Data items

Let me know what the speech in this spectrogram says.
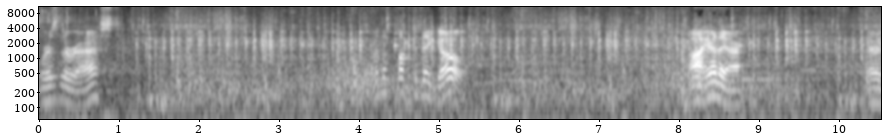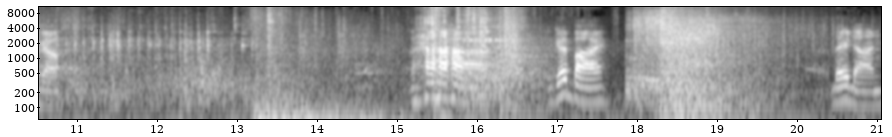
Where's the rest? Where the fuck did they go? Ah, here they are. There we go. Goodbye. They're done.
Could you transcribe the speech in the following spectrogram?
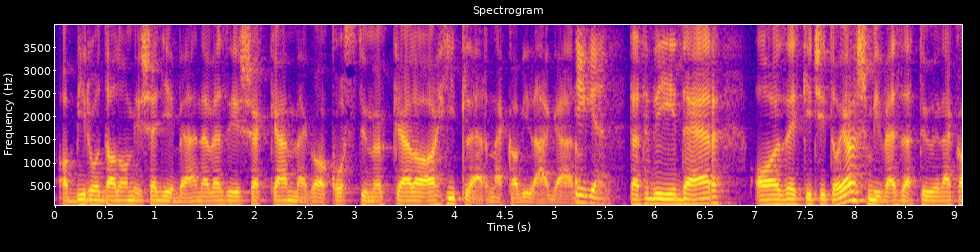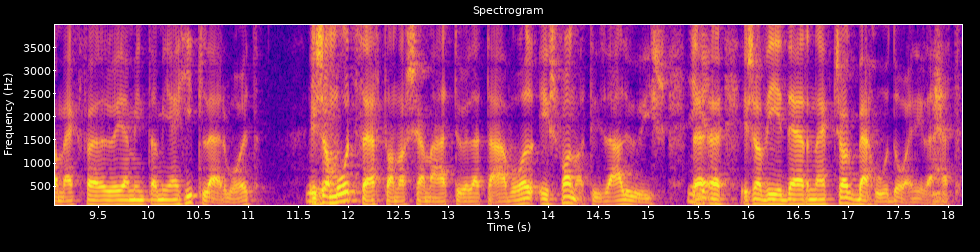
a birodalom és egyéb elnevezésekkel, meg a kosztümökkel a Hitlernek a világára. Igen. Tehát Véder az egy kicsit olyasmi vezetőnek a megfelelője, mint amilyen Hitler volt. És a módszertana sem áll tőle távol, és fanatizál ő is. De, Igen. és a Védernek csak behódolni lehet.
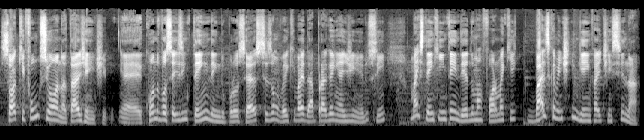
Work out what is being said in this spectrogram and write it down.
Só que funciona, tá, gente? É, quando vocês entendem do processo, vocês vão ver que vai dar para ganhar dinheiro sim, mas tem que entender de uma forma que basicamente ninguém vai te ensinar.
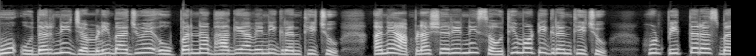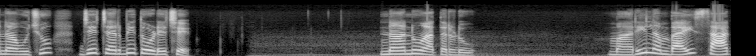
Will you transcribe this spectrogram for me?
હું ઉદરની જમણી બાજુએ ઉપરના ભાગે આવેલી ગ્રંથિ છું અને આપણા શરીરની સૌથી મોટી ગ્રંથિ છું. હું પિત્તરસ બનાવું છું જે ચરબી તોડે છે. નાનું આંતરડું. મારી લંબાઈ સાત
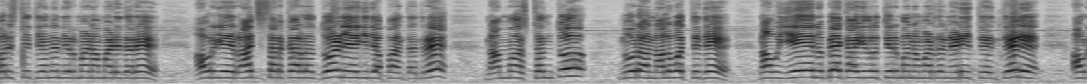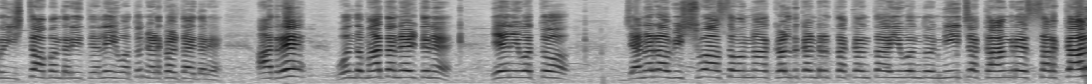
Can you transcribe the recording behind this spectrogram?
ಪರಿಸ್ಥಿತಿಯನ್ನು ನಿರ್ಮಾಣ ಮಾಡಿದ್ದಾರೆ. ಅವರಿಗೆ ರಾಜ್ಯ ಸರ್ಕಾರದ ಧೋರಣೆ ಹೇಗಿದೆಯಪ್ಪ ಅಂತಂದರೆ ನಮ್ಮಷ್ಟಂತೂ ನೂರ ನಲವತ್ತಿದೆ. ನಾವು ಏನು ಬೇಕಾಗಿದ್ರು ತೀರ್ಮಾನ ಮಾಡಿದ್ರೆ ನಡೆಯುತ್ತೆ ಅಂತೇಳಿ ಅವರು ಇಷ್ಟ ಬಂದ ರೀತಿಯಲ್ಲಿ ಇವತ್ತು ನಡ್ಕೊಳ್ತಾ ಇದ್ದಾರೆ. ಆದರೆ ಒಂದು ಮಾತನ್ನು ಹೇಳ್ತೀನಿ, ಏನಿವತ್ತು ಜನರ ವಿಶ್ವಾಸವನ್ನು ಕಳೆದುಕೊಂಡಿರ್ತಕ್ಕಂಥ ಈ ಒಂದು ನೀಚ ಕಾಂಗ್ರೆಸ್ ಸರ್ಕಾರ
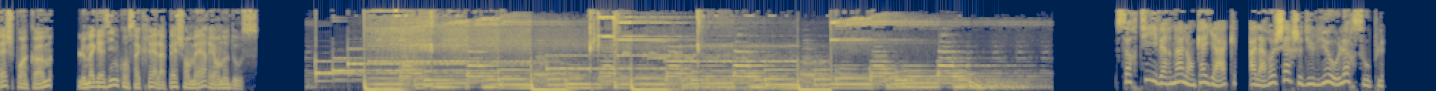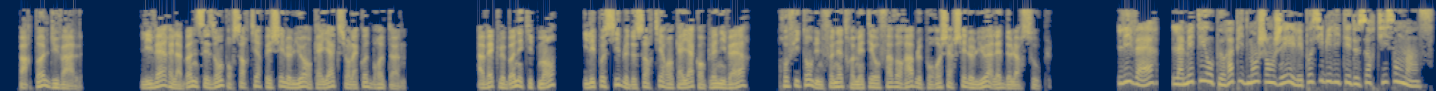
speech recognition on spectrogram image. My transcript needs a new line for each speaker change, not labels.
pêche.com, le magazine consacré à la pêche en mer et en eau douce.
Sortie hivernale en kayak, à la recherche du lieu au leurre souple.
Par Paul Duval. L'hiver est la bonne saison pour sortir pêcher le lieu en kayak sur la côte bretonne. Avec le bon équipement, il est possible de sortir en kayak en plein hiver, profitons d'une fenêtre météo favorable pour rechercher le lieu à l'aide de leur souple.
L'hiver, la météo peut rapidement changer et les possibilités de sortie sont minces.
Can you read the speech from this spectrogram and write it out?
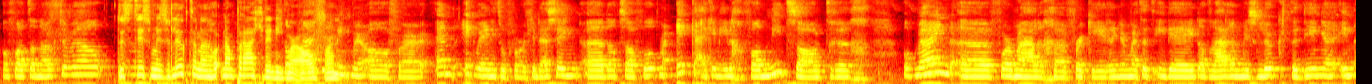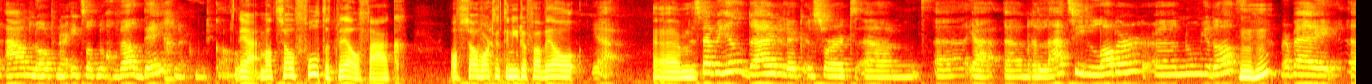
of wat dan ook. Terwijl, dus het is mislukt en dan, dan praat je er niet dan meer praat over. je er niet meer over. En ik weet niet hoe Floortje Dessing dat zo voelt. Maar ik kijk in ieder geval niet zo terug op mijn uh, voormalige verkeringen. Met het idee dat waren mislukte dingen in aanloop naar iets wat nog wel degelijk moet komen. Ja, want zo voelt het wel vaak. Of zo ja. wordt het in ieder geval wel. Ja. Um, dus we hebben heel duidelijk een soort um, uh, ja, een relatieladder, uh, noem je dat. Mm -hmm. Waarbij uh,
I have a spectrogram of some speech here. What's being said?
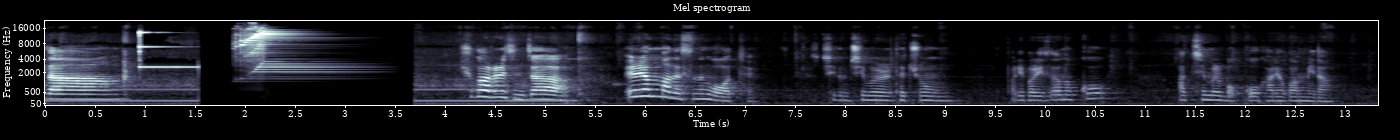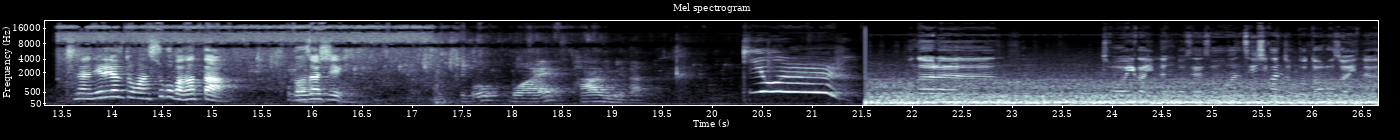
날입니다. 휴가를 진짜 1년 만에 쓰는 것 같아. 지금 짐을 대충 바리바리 싸놓고 아침을 먹고 가려고 합니다. 지난 1년 동안 수고 많았다. 너 자식. 그리고 모아의 방학입니다. 끼올! 오늘은 저희가 있는 곳에서 한 3시간 정도 떨어져 있는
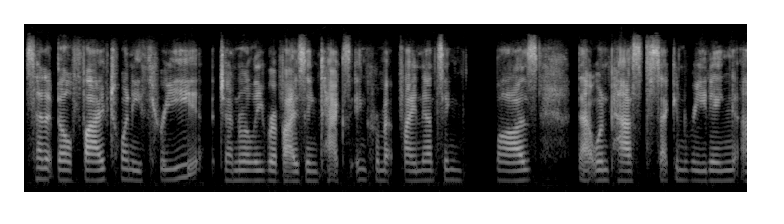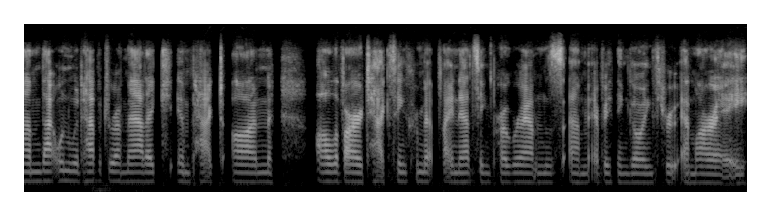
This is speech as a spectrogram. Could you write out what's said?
Senate Bill 523, generally revising tax increment financing laws. That one passed second reading. Um, that one would have a dramatic impact on all of our tax increment financing programs, um, everything going through MRA.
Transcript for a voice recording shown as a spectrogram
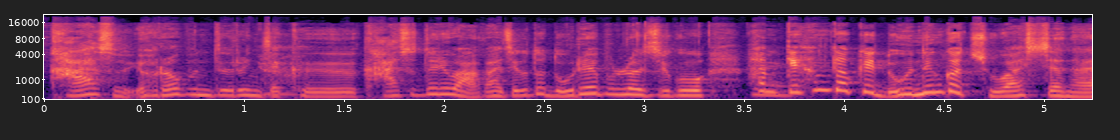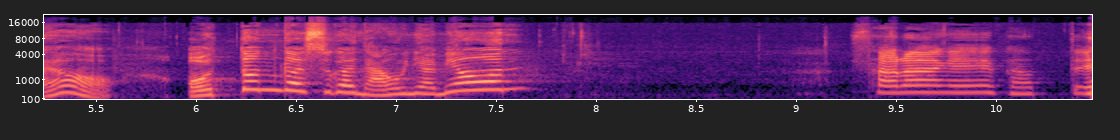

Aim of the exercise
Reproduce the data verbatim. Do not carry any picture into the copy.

Solution
Let me know what the speech in this spectrogram says.
Where's the rest? Where the fuck did they go? Ah, here they are. There we go. Goodbye. They're done.
Could you transcribe the speech in the following spectrogram?
a birodalom és egyéb elnevezésekkel, meg a kosztümökkel a Hitlernek a világára. Igen. Tehát Véder az egy kicsit olyasmi vezetőnek a megfelelője, mint amilyen Hitler volt. És a módszertana sem áll tőle távol, és fanatizál ő is. De, Igen. és a Védernek csak behódolni lehet.
Work out what is being said in this spectrogram and write it down.
Só que funciona, tá, gente? É, quando vocês entendem do processo, vocês vão ver que vai dar para ganhar dinheiro sim, mas tem que entender de uma forma que basicamente ninguém vai te ensinar.
Will you transcribe this spectrogram for me?
હું ઉદરની જમણી બાજુએ ઉપરના ભાગે આવેલી ગ્રંથિ છું અને આપણા શરીરની સૌથી મોટી ગ્રંથિ છું. હું પિત્તરસ બનાવું છું જે ચરબી તોડે છે. નાનું આંતરડું. મારી લંબાઈ સાત
Can you transcribe the recording behind this spectrogram?
ಪರಿಸ್ಥಿತಿಯನ್ನು ನಿರ್ಮಾಣ ಮಾಡಿದ್ದಾರೆ. ಅವರಿಗೆ ರಾಜ್ಯ ಸರ್ಕಾರದ ಧೋರಣೆ ಹೇಗಿದೆಯಪ್ಪ ಅಂತಂದರೆ ನಮ್ಮಷ್ಟಂತೂ ನೂರ ನಲವತ್ತಿದೆ. ನಾವು ಏನು ಬೇಕಾಗಿದ್ರು ತೀರ್ಮಾನ ಮಾಡಿದ್ರೆ ನಡೆಯುತ್ತೆ ಅಂತೇಳಿ ಅವರು ಇಷ್ಟ ಬಂದ ರೀತಿಯಲ್ಲಿ ಇವತ್ತು ನಡ್ಕೊಳ್ತಾ ಇದ್ದಾರೆ. ಆದರೆ ಒಂದು ಮಾತನ್ನು ಹೇಳ್ತೀನಿ, ಏನಿವತ್ತು ಜನರ ವಿಶ್ವಾಸವನ್ನು ಕಳೆದುಕೊಂಡಿರ್ತಕ್ಕಂಥ ಈ ಒಂದು ನೀಚ ಕಾಂಗ್ರೆಸ್ ಸರ್ಕಾರ
speech recognition on spectrogram image. My transcript needs a new line for each speaker change, not labels.
pêche.com, le magazine consacré à la pêche en mer et en eau douce.
Sortie hivernale en kayak, à la recherche du lieu au leurre souple.
Par Paul Duval. L'hiver est la bonne saison pour sortir pêcher le lieu en kayak sur la côte bretonne. Avec le bon équipement, il est possible de sortir en kayak en plein hiver, profitons d'une fenêtre météo favorable pour rechercher le lieu à l'aide de leur souple.
L'hiver, la météo peut rapidement changer et les possibilités de sortie sont minces.
Can you read the speech from this spectrogram and write it out?
of wat dan ook. Terwijl, dus het is mislukt en dan, dan praat je er niet dan meer praat over. je er niet meer over. En ik weet niet hoe Floortje Dessing dat zo voelt. Maar ik kijk in ieder geval niet zo terug op mijn uh, voormalige verkeringen. Met het idee dat waren mislukte dingen in aanloop naar iets wat nog wel degelijk moet komen. Ja, want zo voelt het wel vaak. Of zo ja. wordt het in ieder geval wel. Ja. Um, dus we hebben heel duidelijk een soort um, uh, ja, een relatieladder, uh, noem je dat. Mm -hmm. Waarbij uh,
I have a spectrogram of some speech here. What's being said?
날입니다. 휴가를 진짜 1년 만에 쓰는 것 같아. 지금 짐을 대충 바리바리 싸놓고 아침을 먹고 가려고 합니다. 지난 1년 동안 수고 많았다. 너 자식. 그리고 모아의 방학입니다. 끼올! 오늘은 저희가 있는 곳에서 한 3시간 정도 떨어져 있는
This is speech as a spectrogram. Could you write out what's said?
Senate Bill 523, generally revising tax increment financing laws. That one passed second reading. Um, that one would have a dramatic impact on all of our tax increment financing programs, um, everything going through MRA.
Transcript for a voice recording shown as a spectrogram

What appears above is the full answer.